WHAT IS EXPECTED: Retype the entries exactly, but skip the pictures.

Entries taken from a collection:
+ + + + +

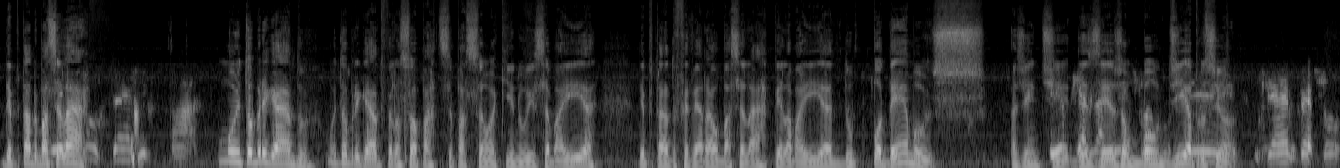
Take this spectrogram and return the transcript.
Deputado Bacelar, ah. muito obrigado. Muito obrigado pela sua participação aqui no Issa Bahia. Deputado Federal Bacelar pela Bahia do Podemos. A gente deseja um bom dia para o senhor. Jefferson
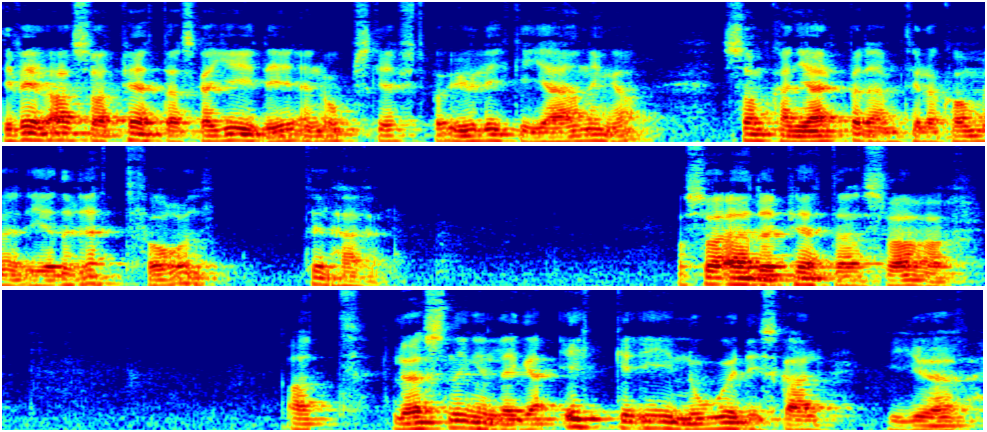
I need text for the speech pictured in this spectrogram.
De vil altså at Peter skal gi dem en oppskrift på ulike gjerninger som kan hjelpe dem til å komme i et rett forhold til Herren. Og så er det Peter svarer at løsningen ligger ikke i noe de skal gjøre.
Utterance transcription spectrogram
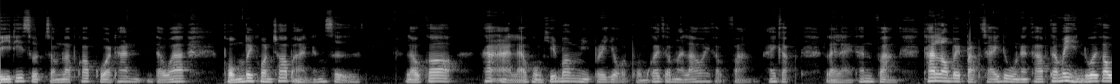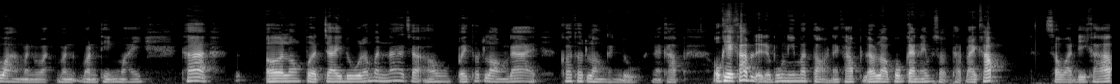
ดีที่สุดสำหรับครอบครัวท่าน แต่ว่าผมเป็นคนชอบอ่านหนังสือ แล้วก็ ถ้าอ่านแล้วผมคิดว่ามีประโยชน์ ผมก็จะมาเล่าให้กับฟัง ให้กับหลาย ๆ ท่านฟัง ท่านลองไปปรับใช้ดูนะครับ ถ้าไม่เห็นด้วยก็วางมันมันมันทิ้งไว้ ถ้าเออลองเปิดใจดูแล้วมันน่าจะเอาไปทดลองได้ ก็ทดลองกันดูนะครับ โอเคครับ เดี๋ยวพรุ่งนี้มาต่อนะครับ แล้วเราพบกันในสดถัดไปครับ สวัสดีครับ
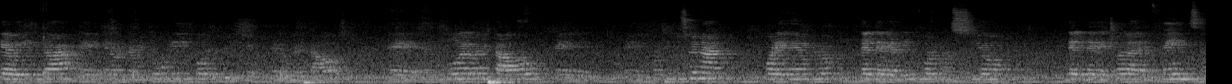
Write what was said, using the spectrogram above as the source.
que brinda el ordenamiento jurídico de los estados, un modelo de estado constitucional, por ejemplo, del deber de información, del derecho a la defensa.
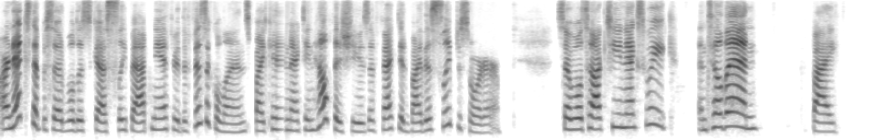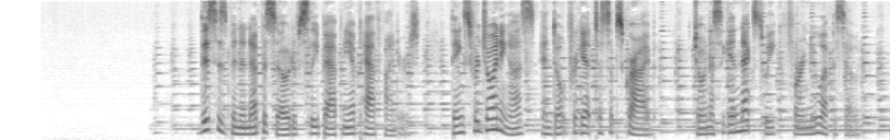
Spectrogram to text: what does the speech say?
Our next episode will discuss sleep apnea through the physical lens by connecting health issues affected by this sleep disorder. So we'll talk to you next week. Until then, Bye. This has been an episode of Sleep Apnea Pathfinders. Thanks for joining us, and don't forget to subscribe. Join us again next week for a new episode.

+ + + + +

EXERCISE RESPONSE:
Take this spectrogram and return the transcript.
Deputado Bacelar, ah. muito obrigado. Muito obrigado pela sua participação aqui no Issa Bahia. Deputado Federal Bacelar pela Bahia do Podemos. A gente deseja um bom dia para o senhor. Jefferson
I need text for the speech pictured in this spectrogram.
De vil altså at Peter skal gi dem en oppskrift på ulike gjerninger som kan hjelpe dem til å komme i et rett forhold til Herren. Og så er det Peter svarer at løsningen ligger ikke i noe de skal gjøre.
Utterance transcription spectrogram
ดีที่สุดสำหรับครอบครัวท่าน แต่ว่าผมเป็นคนชอบอ่านหนังสือ แล้วก็ ถ้าอ่านแล้วผมคิดว่ามีประโยชน์ ผมก็จะมาเล่าให้กับฟัง ให้กับหลาย ๆ ท่านฟัง ท่านลองไปปรับใช้ดูนะครับ ถ้าไม่เห็นด้วยก็วางมันมันมันทิ้งไว้ ถ้าเออลองเปิดใจดูแล้วมันน่าจะเอาไปทดลองได้ ก็ทดลองกันดูนะครับ โอเคครับ เดี๋ยวพรุ่งนี้มาต่อนะครับ แล้วเราพบกันในสดถัดไปครับ สวัสดีครับ
Write what was said, using the spectrogram above as the source.
que brinda el ordenamiento jurídico de los estados, un modelo de estado constitucional, por ejemplo, del deber de información, del derecho a la defensa.
Spectrogram to text: what does the speech say?
Our next episode will discuss sleep apnea through the physical lens by connecting health issues affected by this sleep disorder. So we'll talk to you next week. Until then, Bye. This has been an episode of Sleep Apnea Pathfinders. Thanks for joining us, and don't forget to subscribe. Join us again next week for a new episode.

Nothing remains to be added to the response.